EXERCISE MATERIALS Block Start
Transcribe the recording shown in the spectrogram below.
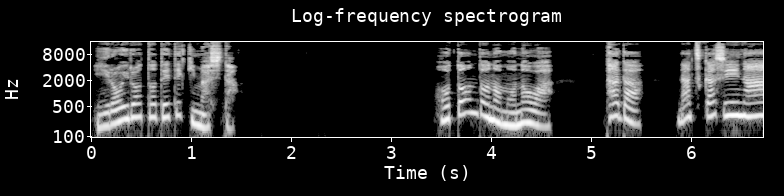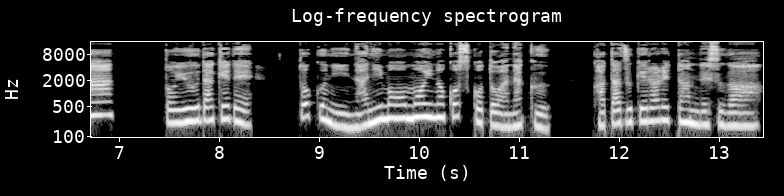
いろいろと出てきました。ほとんどのものは、ただ懐かしいなぁというだけで、特に何も思い残すことはなく、片付けられたんですが、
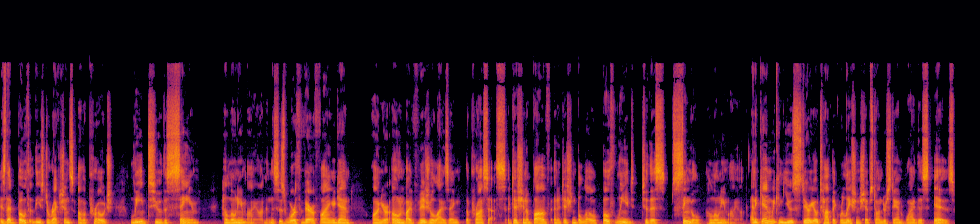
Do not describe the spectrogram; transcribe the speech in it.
is that both of these directions of approach lead to the same halonium ion. And this is worth verifying again on your own by visualizing the process. Addition above and addition below both lead to this single halonium ion. And again, we can use stereotopic relationships to understand why this is.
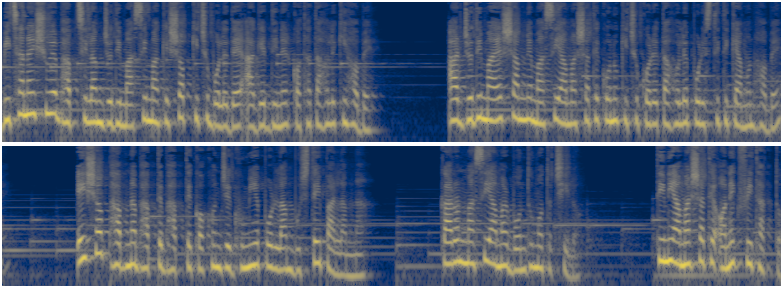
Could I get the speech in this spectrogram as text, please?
বিছানায় শুয়ে ভাবছিলাম, যদি মাসি মাকে সব কিছু বলে দেয় আগের দিনের কথা, তাহলে কি হবে? আর যদি মায়ের সামনে মাসি আমার সাথে কোনো কিছু করে, তাহলে পরিস্থিতি কেমন হবে? এইসব ভাবনা ভাবতে ভাবতে কখন যে ঘুমিয়ে পড়লাম বুঝতেই পারলাম না। কারণ মাসি আমার বন্ধু মতো ছিল। তিনি আমার সাথে অনেক ফ্রি থাকত।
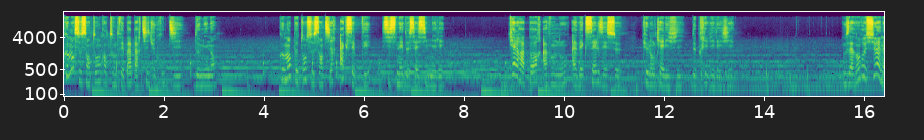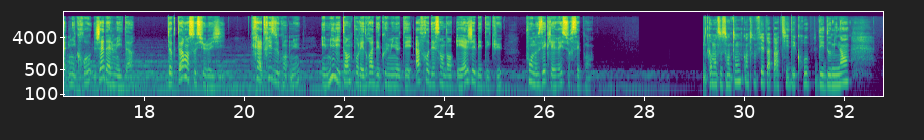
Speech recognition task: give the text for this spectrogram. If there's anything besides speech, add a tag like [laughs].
Comment se sent-on quand on ne fait pas partie du groupe dit dominant? Comment peut-on se sentir accepté si ce n'est de s'assimiler? Quel rapport avons-nous avec celles et ceux que l'on qualifie de privilégiés? Nous avons reçu à notre micro Jade Almeida, docteur en sociologie, créatrice de contenu et militante pour les droits des communautés afrodescendantes et LGBTQ pour nous éclairer sur ces points. Comment se sent-on quand on ne fait pas partie des groupes des dominants?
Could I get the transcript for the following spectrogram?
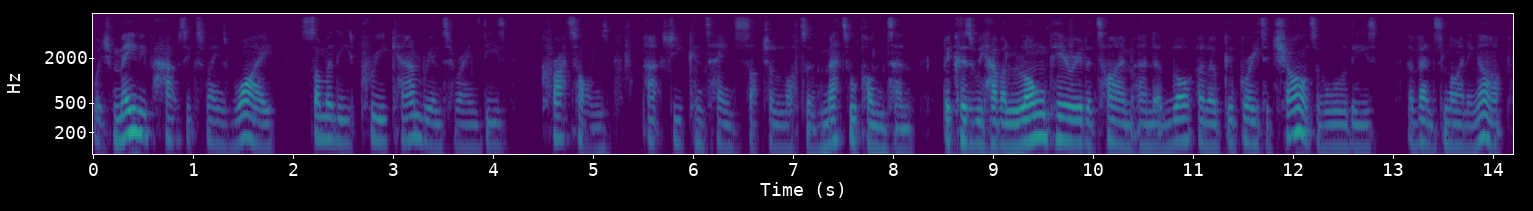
which maybe perhaps explains why some of these Precambrian terrains, these cratons, actually contain such a lot of metal content because we have a long period of time and a lot and a greater chance of all of these events lining up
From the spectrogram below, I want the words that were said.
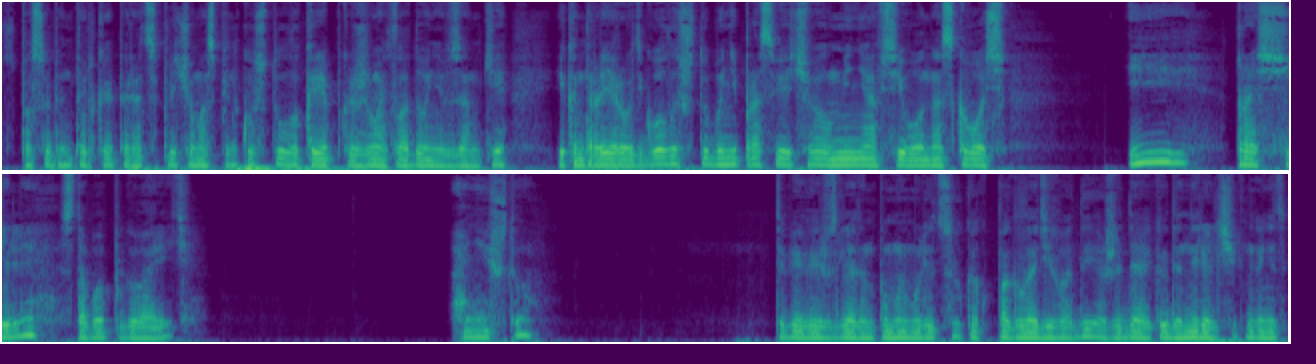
Способен только опираться плечом о спинку стула, крепко сжимать ладони в замке и контролировать голос, чтобы не просвечивал меня всего насквозь. И просили с тобой поговорить. Они что? Ты бегаешь взглядом по моему лицу, как по глади воды, ожидая, когда ныряльщик наконец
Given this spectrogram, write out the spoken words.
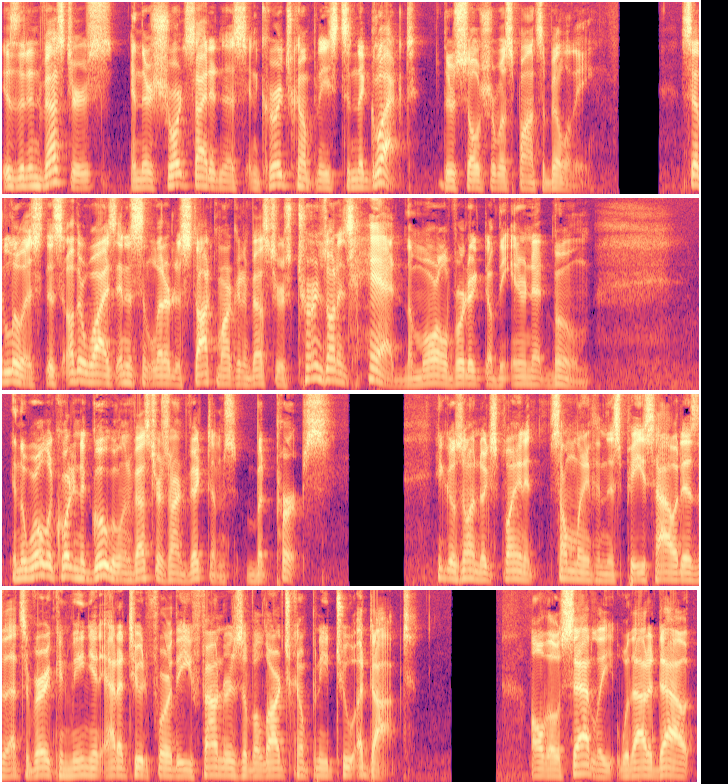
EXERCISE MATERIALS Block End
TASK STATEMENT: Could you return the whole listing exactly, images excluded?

RESULT OF THIS TASK:
Transcribe the recording shown in the spectrogram below.
いろいろと出てきました。ほとんどのものは、ただ懐かしいなぁというだけで、特に何も思い残すことはなく、片付けられたんですが、
Do not describe the spectrogram; transcribe the speech in it.
is that both of these directions of approach lead to the same halonium ion. And this is worth verifying again on your own by visualizing the process. Addition above and addition below both lead to this single halonium ion. And again, we can use stereotopic relationships to understand why this is.
Could I get the speech in this spectrogram as text, please?
বিছানায় শুয়ে ভাবছিলাম, যদি মাসি মাকে সব কিছু বলে দেয় আগের দিনের কথা, তাহলে কি হবে? আর যদি মায়ের সামনে মাসি আমার সাথে কোনো কিছু করে, তাহলে পরিস্থিতি কেমন হবে? এইসব ভাবনা ভাবতে ভাবতে কখন যে ঘুমিয়ে পড়লাম বুঝতেই পারলাম না। কারণ মাসি আমার বন্ধু মতো ছিল। তিনি আমার সাথে অনেক ফ্রি থাকত।
Speech recognition task: give the text for this spectrogram. If there's anything besides speech, add a tag like [laughs].
Comment se sent-on quand on ne fait pas partie du groupe dit dominant? Comment peut-on se sentir accepté si ce n'est de s'assimiler? Quel rapport avons-nous avec celles et ceux que l'on qualifie de privilégiés? Nous avons reçu à notre micro Jade Almeida, docteur en sociologie, créatrice de contenu et militante pour les droits des communautés afrodescendantes et LGBTQ pour nous éclairer sur ces points. Comment se sent-on quand on ne fait pas partie des groupes des dominants?
Could I get the transcript for the following spectrogram?
which maybe perhaps explains why some of these Precambrian terrains, these cratons, actually contain such a lot of metal content because we have a long period of time and a lot and a greater chance of all of these events lining up
From the spectrogram below, I want the words that were said.
Способен только опираться плечом о спинку стула, крепко сжимать ладони в замке и контролировать голос, чтобы не просвечивал меня всего насквозь. И просили с тобой поговорить. Они что? Ты бегаешь взглядом по моему лицу, как по глади воды, ожидая, когда ныряльщик наконец
Given this spectrogram, write out the spoken words.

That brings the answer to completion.